Collection entries
********
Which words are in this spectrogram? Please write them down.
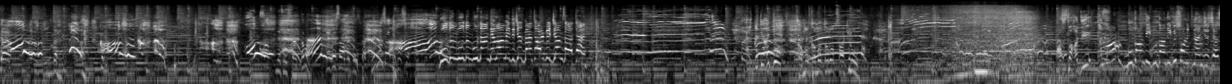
Dayan. Dayan. Nefes ver tamam. Nefes al nefes ver. Nefes al nefes al. Buldum buldum buradan devam edeceğiz. Hadi hadi. Tamam tamam tamam sakin ol. Aslı hadi. Tamam buradan değil buradan değil bir sonrakinden gireceğiz.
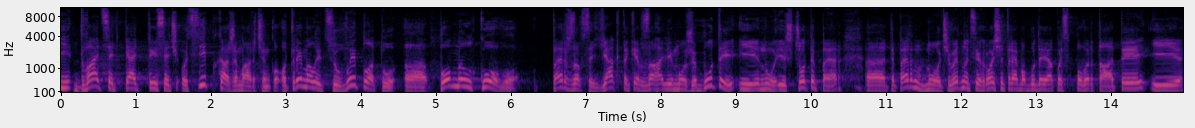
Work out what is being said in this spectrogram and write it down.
І 25 тисяч осіб, каже Марченко, отримали цю виплату е, помилково. Перш за все, як таке взагалі може бути, і ну і що тепер? Е, тепер ну очевидно, ці гроші треба буде якось повертати. І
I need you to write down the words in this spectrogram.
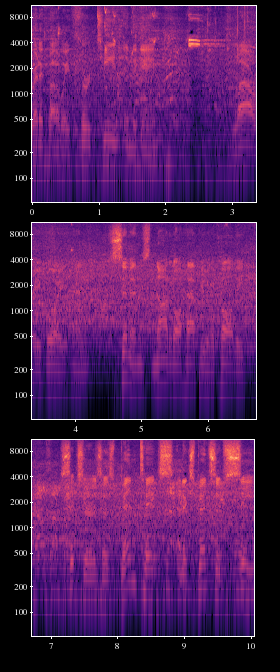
Redick, by the way, 13 in the game. Lowry, boy, and Simmons not at all happy with the call. The Sixers, as Ben takes an expensive seat.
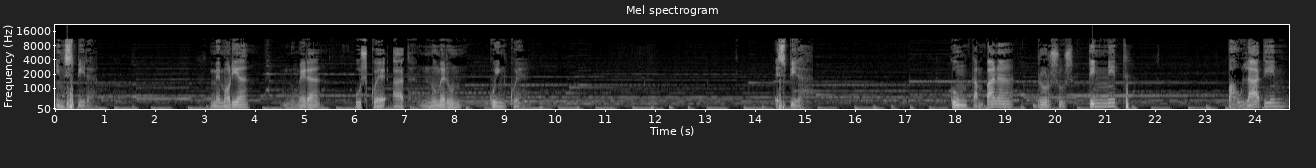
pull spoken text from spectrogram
Inspira. Memoria numera usque ad numerum quinque. Expira. Cum campana rursus tinnit, paulatin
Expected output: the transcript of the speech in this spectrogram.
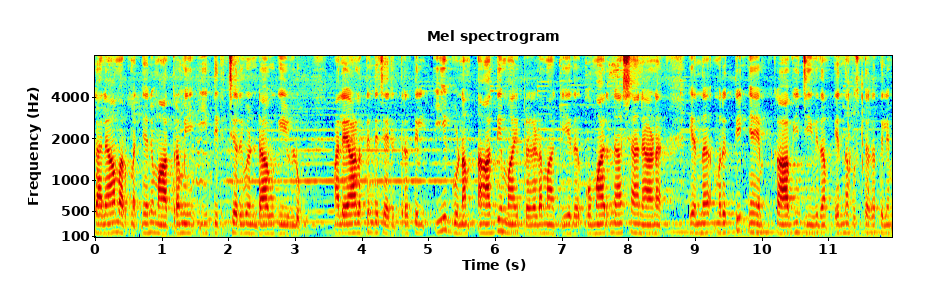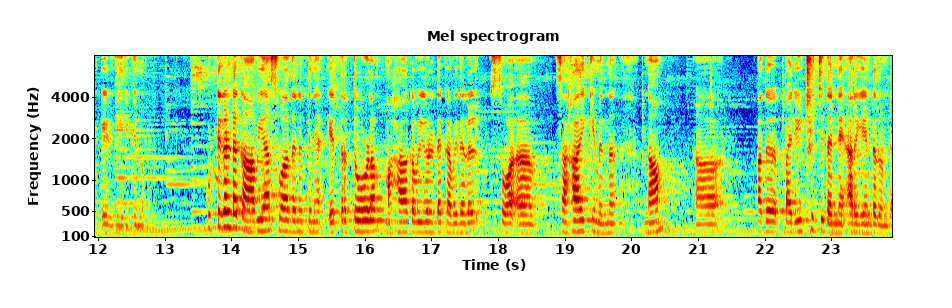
കലാമർമ്മജ്ഞന് മാത്രമേ ഈ തിരിച്ചറിവ് തിരിച്ചറിവുണ്ടാവുകയുള്ളൂ. മലയാളത്തിന്റെ ചരിത്രത്തിൽ ഈ ഗുണം ആദ്യമായി പ്രകടമാക്കിയത് കുമാരനാശാനാണ് എന്ന് മൃത്യുജ്ഞയം കാവ്യജീവിതം എന്ന പുസ്തകത്തിലും എഴുതിയിരിക്കുന്നു. കുട്ടികളുടെ കാവ്യാസ്വാദനത്തിന് എത്രത്തോളം മഹാകവികളുടെ കവിതകൾ സഹായിക്കുമെന്ന് നാം അത് പരീക്ഷിച്ച് തന്നെ അറിയേണ്ടതുണ്ട്.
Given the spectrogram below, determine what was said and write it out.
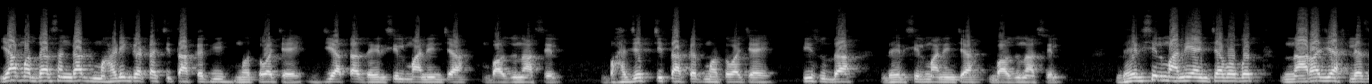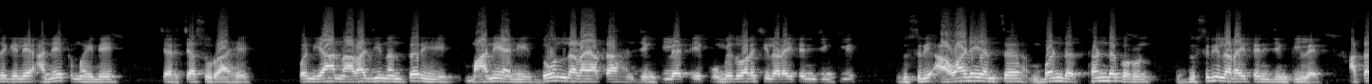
या मतदारसंघात महाडिक गटाची ताकद ही महत्वाची आहे. जी आता धैर्यशील मानेंच्या बाजूने असेल भाजपची ताकद महत्वाची आहे. ती सुद्धा धैर्यशील मानेंच्या बाजूने असेल. धैर्यशील माने यांच्याबाबत नाराजी असल्याचं गेले अनेक महिने चर्चा सुरू आहे. पण या नाराजीनंतरही माने यांनी दोन लढाई आता जिंकल्यात. एक उमेदवाराची लढाई त्यांनी जिंकली. दुसरी आवाडे यांचं बंड थंड करून दुसरी लढाई त्यांनी जिंकलेली आहे. आता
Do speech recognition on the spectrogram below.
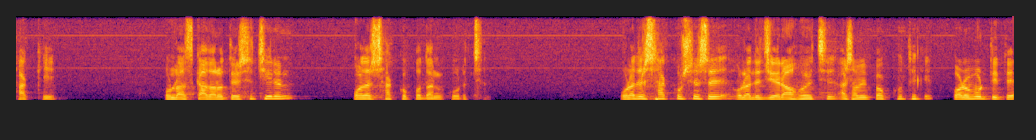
সাক্ষী ওনারা আজকে আদালতে এসেছিলেন, ওনাদের সাক্ষ্য প্রদান করেছেন। ওনাদের সাক্ষ্য শেষে ওনাদের জেরা হয়েছে আসামি পক্ষ থেকে। পরবর্তীতে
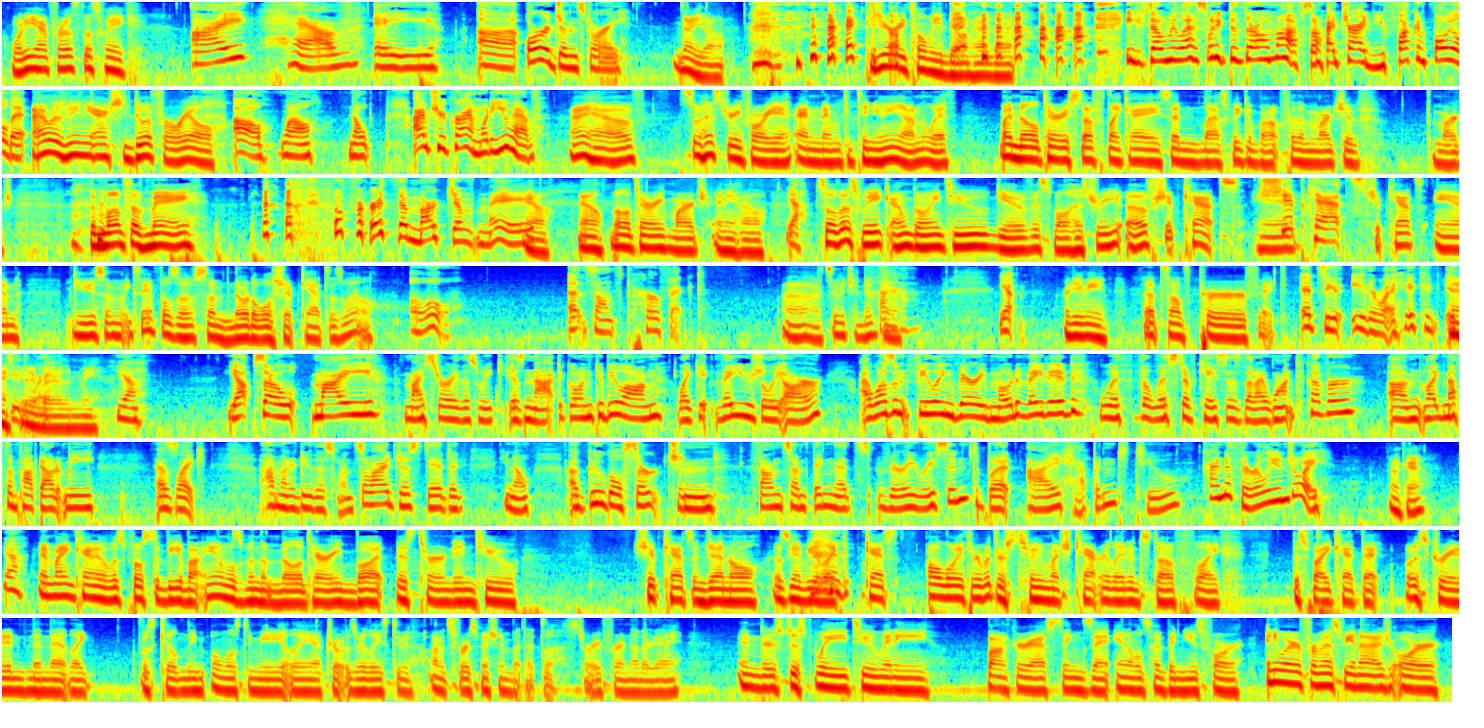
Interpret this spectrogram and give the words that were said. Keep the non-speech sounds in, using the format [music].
What do you have for us this week? I have a uh origin story. No, you don't. [laughs] Because you already told me you don't have that. [laughs] You told me last week to throw him off, so I tried. You fucking foiled it. I was meaning to actually do it for real. Oh, well, nope. I have true crime. What do you have? I have some history for you, and I'm continuing on with my military stuff, like I said last week about for the March of the March, the month of May. [laughs] For the March of May. Yeah, yeah, military March. Anyhow, Yeah. so this week I'm going to give a small history of ship cats, and Ship cats. ship cats, and give you some examples of some notable ship cats as well. Oh. That sounds perfect. Uh, let's see what you did there. [laughs] Yep. or do you mean that sounds perfect? It's e- either way. It could Eh, it's you either did way. better than me. Yeah. Yep. So my my story this week is not going to be long like it, they usually are. I wasn't feeling very motivated with the list of cases that I want to cover. Um like nothing popped out at me as like I'm going to do this one. So I just did a, you know, a Google search and found something that's very recent, but I happened to kind of thoroughly enjoy. Okay. Yeah. And mine kind of was supposed to be about animals in the military, but this turned into ship cats in general. It was going to be [laughs] like cats all the way through, but there's too much cat related stuff, like the spy cat that was created and then that like was killed almost immediately after it was released to on its first mission. But that's a story for another day. And there's just way too many bonker ass things that animals have been used for, anywhere from espionage or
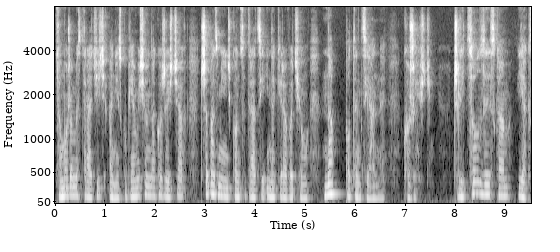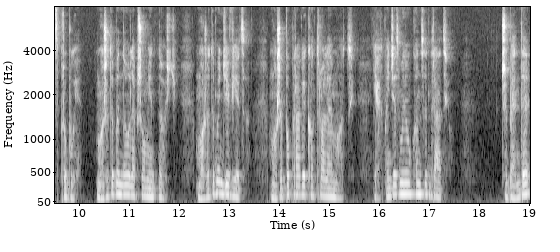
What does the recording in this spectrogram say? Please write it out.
co możemy stracić, a nie skupiamy się na korzyściach, trzeba zmienić koncentrację i nakierować ją na potencjalne korzyści. Czyli co zyskam, jak spróbuję. Może to będą lepsze umiejętności, może to będzie wiedza, może poprawię kontrolę emocji. Jak będzie z moją koncentracją? Czy będę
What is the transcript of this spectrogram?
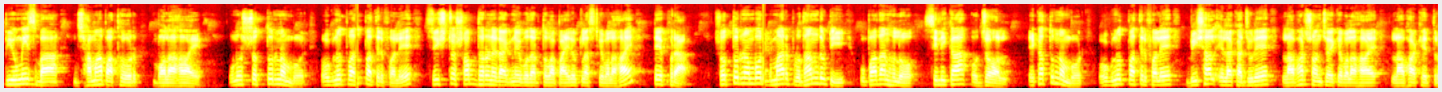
পিউমিস বা ঝামা পাথর বলা হয়। উনসত্তর নম্বর অগ্নুৎপাতের ফলে সৃষ্ট সব ধরনের আগ্নেয় পদার্থ বা পাইরোক্লাস্টকে বলা হয় টেফরা। সত্তর নম্বর ম্যাগমার প্রধান দুটি উপাদান হলো সিলিকা ও জল। একাত্তর নম্বর অগ্নুৎপাতের ফলে বিশাল এলাকা জুড়ে লাভার সঞ্চয়কে বলা হয় লাভা ক্ষেত্র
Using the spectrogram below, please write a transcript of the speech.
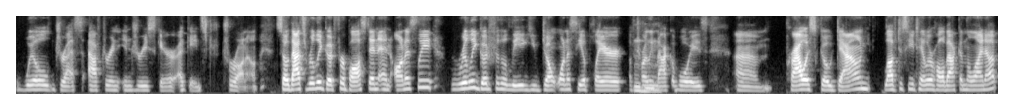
will dress after an injury scare against Toronto. So that's really good for Boston and honestly, really good for the league. You don't want to see a player of Charlie mm-hmm. McAvoy's um, prowess go down. Love to see Taylor Hall back in the lineup.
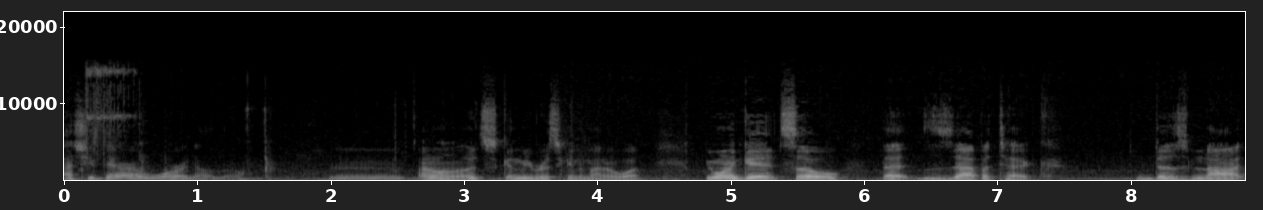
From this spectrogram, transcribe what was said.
actually, they're at war right now, though. Hmm, I don't know, it's gonna be risky no matter what. You wanna get so that Zapotec does not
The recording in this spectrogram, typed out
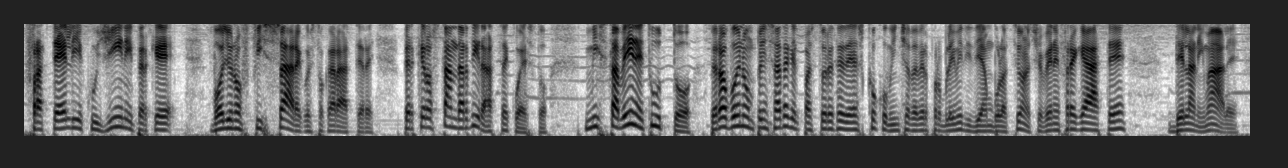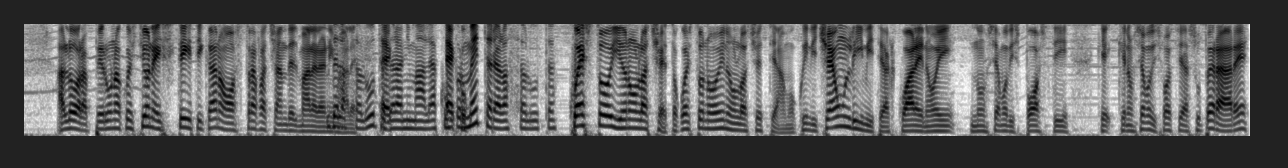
fratelli e cugini perché vogliono fissare questo carattere. Perché lo standard di razza è questo. Mi sta bene tutto, però voi non pensate che il pastore tedesco comincia ad avere problemi di deambulazione, cioè ve ne fregate dell'animale. Allora, per una questione estetica nostra, facciamo del male all'animale. Della salute Ecco, dell'animale, a ecco, compromettere la salute. questo io non lo accetto, questo noi non lo accettiamo. Quindi c'è un limite al quale noi non siamo disposti, che, che non siamo disposti a superare,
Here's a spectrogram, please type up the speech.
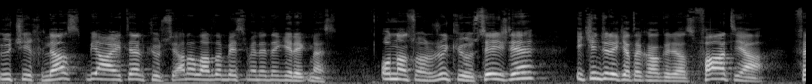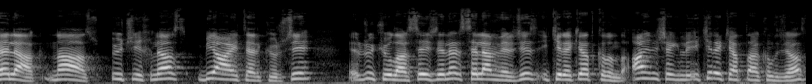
Üç İhlas, bir ayetel kürsi. Aralarda Besmele de gerekmez. Ondan sonra rükû, secde, ikinci rekata kalkacağız. Fatiha, Felak, Nas, Üç İhlas, bir ayetel kürsi. E, rükûlar, secdeler, selam vereceğiz. İki rekat kılındı. Aynı şekilde iki rekat daha kılacağız.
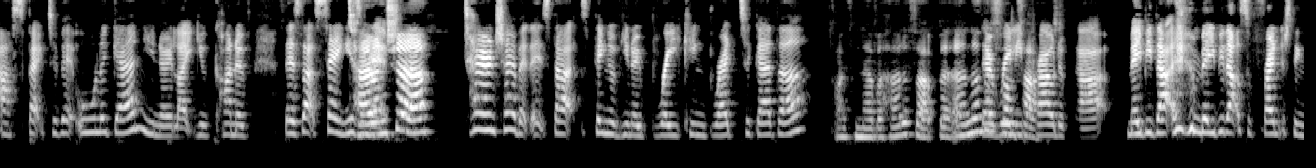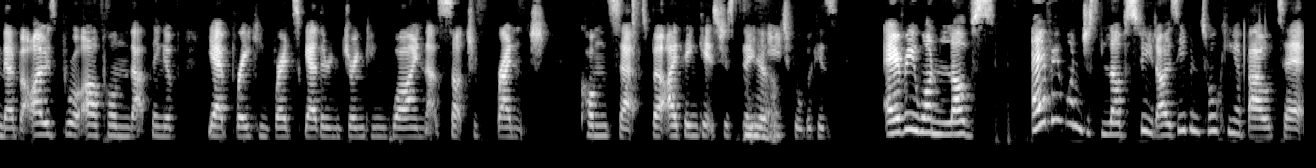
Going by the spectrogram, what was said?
aspect of it all again. You know, like you kind of there's that saying, isn't tear it? and share. Tear and share, but it's that thing of you know breaking bread together. I've never heard of that, but another They're really fact. proud of that. Maybe that maybe that's a French thing then, but I was brought up on that thing of yeah, breaking bread together and drinking wine. That's such a French concept, but I think it's just so Yeah. beautiful because everyone loves everyone just loves food. I was even talking about it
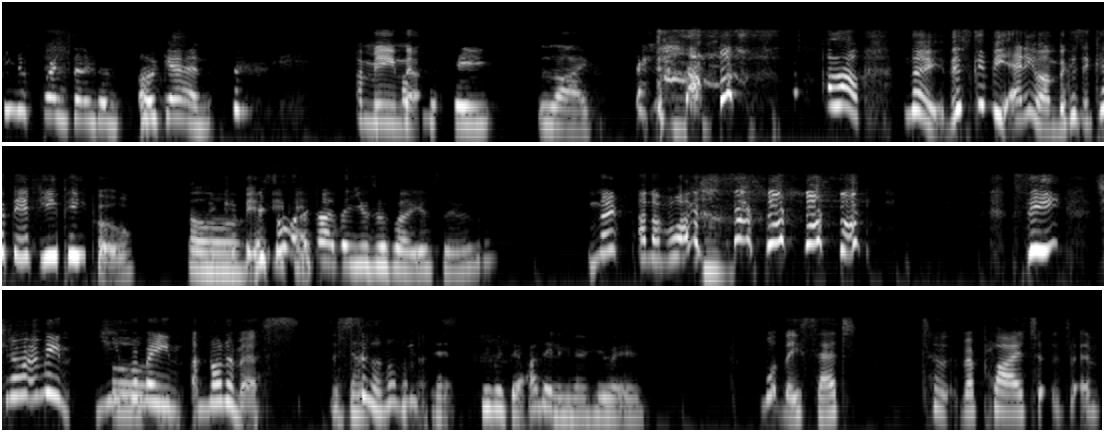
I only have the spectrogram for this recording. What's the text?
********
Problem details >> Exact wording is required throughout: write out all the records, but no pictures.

Answer to this problem >>
Which words are in this spectrogram? Please write them down.
Dayan. Dayan. Nefes ver tamam. Nefes al nefes ver. Nefes al nefes al. Buldum buldum buradan devam edeceğiz. Hadi hadi. Tamam tamam tamam sakin ol. Aslı hadi. Tamam buradan değil buradan değil bir sonrakinden gireceğiz.
Work out what is being said in this spectrogram and write it down.
І 25 тисяч осіб, каже Марченко, отримали цю виплату е, помилково. Перш за все, як таке взагалі може бути, і ну і що тепер? Е, тепер ну очевидно, ці гроші треба буде якось повертати. І
I need you to write down the words in this spectrogram.
Redick, by the way, 13 in the game. Lowry, boy, and Simmons not at all happy with the call. The Sixers, as Ben takes an expensive seat.
pull spoken text from spectrogram
Inspira. Memoria numera usque ad numerum quinque. Expira. Cum campana rursus tinnit, paulatin
Expected output: the transcript of the speech in this spectrogram.
കലാമർമ്മജ്ഞന് മാത്രമേ ഈ തിരിച്ചറിവ് തിരിച്ചറിവുണ്ടാവുകയുള്ളൂ. മലയാളത്തിന്റെ ചരിത്രത്തിൽ ഈ ഗുണം ആദ്യമായി പ്രകടമാക്കിയത് കുമാരനാശാനാണ് എന്ന് മൃത്യുജ്ഞയം കാവ്യജീവിതം എന്ന പുസ്തകത്തിലും എഴുതിയിരിക്കുന്നു. കുട്ടികളുടെ കാവ്യാസ്വാദനത്തിന് എത്രത്തോളം മഹാകവികളുടെ കവിതകൾ സഹായിക്കുമെന്ന് നാം അത് പരീക്ഷിച്ച് തന്നെ അറിയേണ്ടതുണ്ട്.
Given the spectrogram below, determine what was said and write it out.
या मतदारसंघात महाडिक गटाची ताकद ही महत्वाची आहे. जी आता धैर्यशील मानेंच्या बाजूने असेल भाजपची ताकद महत्वाची आहे. ती सुद्धा धैर्यशील मानेंच्या बाजूने असेल. धैर्यशील माने यांच्याबाबत नाराजी असल्याचं गेले अनेक महिने चर्चा सुरू आहे. पण या नाराजीनंतरही माने यांनी दोन लढाई आता जिंकल्यात. एक उमेदवाराची लढाई त्यांनी जिंकली. दुसरी आवाडे यांचं बंड थंड करून दुसरी लढाई त्यांनी जिंकलेली आहे. आता
Do speech recognition on the spectrogram below.
সাক্ষী ওনারা আজকে আদালতে এসেছিলেন, ওনাদের সাক্ষ্য প্রদান করেছেন। ওনাদের সাক্ষ্য শেষে ওনাদের জেরা হয়েছে আসামি পক্ষ থেকে। পরবর্তীতে
Interpret this spectrogram and give the words that were said. Keep the non-speech sounds in, using the format [music].
What do you have for us this week? I have a uh origin story. No, you don't. [laughs] Because you already told me you don't have that. [laughs] You told me last week to throw him off, so I tried. You fucking foiled it. I was meaning to actually do it for real. Oh, well, nope. I have true crime. What do you have? I have some history for you, and I'm continuing on with my military stuff, like I said last week about for the March of the March, the month of May. [laughs] For the March of May. Yeah, yeah, military March. Anyhow, Yeah. so this week I'm going to give a small history of ship cats, and Ship cats. ship cats, and give you some examples of some notable ship cats as well. Oh. That sounds perfect. Uh, let's see what you did there. [laughs] Yep. or do you mean that sounds perfect? It's e- either way. It could Eh, it's you either did way. better than me. Yeah. Yep. So my my story this week is not going to be long like it, they usually are. I wasn't feeling very motivated with the list of cases that I want to cover. Um like nothing popped out at me as like I'm going to do this one. So I just did a, you know, a Google search and found something that's very recent, but I happened to kind of thoroughly enjoy. Okay. Yeah. And mine kind of was supposed to be about animals in the military, but this turned into ship cats in general. It was going to be [laughs] like cats all the way through, but there's too much cat related stuff, like the spy cat that was created and then that like was killed almost immediately after it was released to on its first mission. But that's a story for another day. And there's just way too many bonker ass things that animals have been used for, anywhere from espionage or
What does the recording in this spectrogram say? Please write it out.
co możemy stracić, a nie skupiamy się na korzyściach, trzeba zmienić koncentrację i nakierować ją na potencjalne korzyści. Czyli co zyskam, jak spróbuję. Może to będą lepsze umiejętności, może to będzie wiedza, może poprawię kontrolę emocji. Jak będzie z moją koncentracją? Czy będę
What is the transcript of this spectrogram?
পিউমিস বা ঝামা পাথর বলা হয়। উনসত্তর নম্বর অগ্নুৎপাতের ফলে সৃষ্ট সব ধরনের আগ্নেয় পদার্থ বা পাইরোক্লাস্টকে বলা হয় টেফরা। সত্তর নম্বর ম্যাগমার প্রধান দুটি উপাদান হলো সিলিকা ও জল। একাত্তর নম্বর অগ্নুৎপাতের ফলে বিশাল এলাকা জুড়ে লাভার সঞ্চয়কে বলা হয় লাভা ক্ষেত্র
Using the spectrogram below, please write a transcript of the speech.
will dress after an injury scare against Toronto. So that's really good for Boston and honestly, really good for the league. You don't want to see a player of Charlie mm-hmm. McAvoy's um, prowess go down. Love to see Taylor Hall back in the lineup.
From this spectrogram, transcribe what was said.
actually, they're at war right now, though. Hmm, I don't know, it's gonna be risky no matter what. You wanna get so that Zapotec does not
The recording in this spectrogram, typed out
fratelli e cugini perché vogliono fissare questo carattere. Perché lo standard di razza è questo. Mi sta bene tutto, però voi non pensate che il pastore tedesco comincia ad avere problemi di deambulazione, cioè ve ne fregate dell'animale. Allora, per una questione estetica nostra, facciamo del male all'animale. Della salute Ecco, dell'animale, a ecco, compromettere la salute. questo io non lo accetto, questo noi non lo accettiamo. Quindi c'è un limite al quale noi non siamo disposti, che, che non siamo disposti a superare,
Here's a spectrogram, please type up the speech.
Üç İhlas, bir ayetel kürsi. Aralarda Besmele de gerekmez. Ondan sonra rükû, secde, ikinci rekata kalkacağız. Fatiha, Felak, Nas, Üç İhlas, bir ayetel kürsi. E, rükûlar, secdeler, selam vereceğiz. İki rekat kılındı. Aynı şekilde iki rekat daha kılacağız.
Going by the spectrogram, what was said?
aspect of it all again. You know, like you kind of there's that saying, isn't tear it? and share. Tear and share, but it's that thing of you know breaking bread together. I've never heard of that, but another They're really fact. proud of that. Maybe that maybe that's a French thing then, but I was brought up on that thing of yeah, breaking bread together and drinking wine. That's such a French concept, but I think it's just so Yeah. beautiful because everyone loves everyone just loves food. I was even talking about it
I only have the spectrogram for this recording. What's the text?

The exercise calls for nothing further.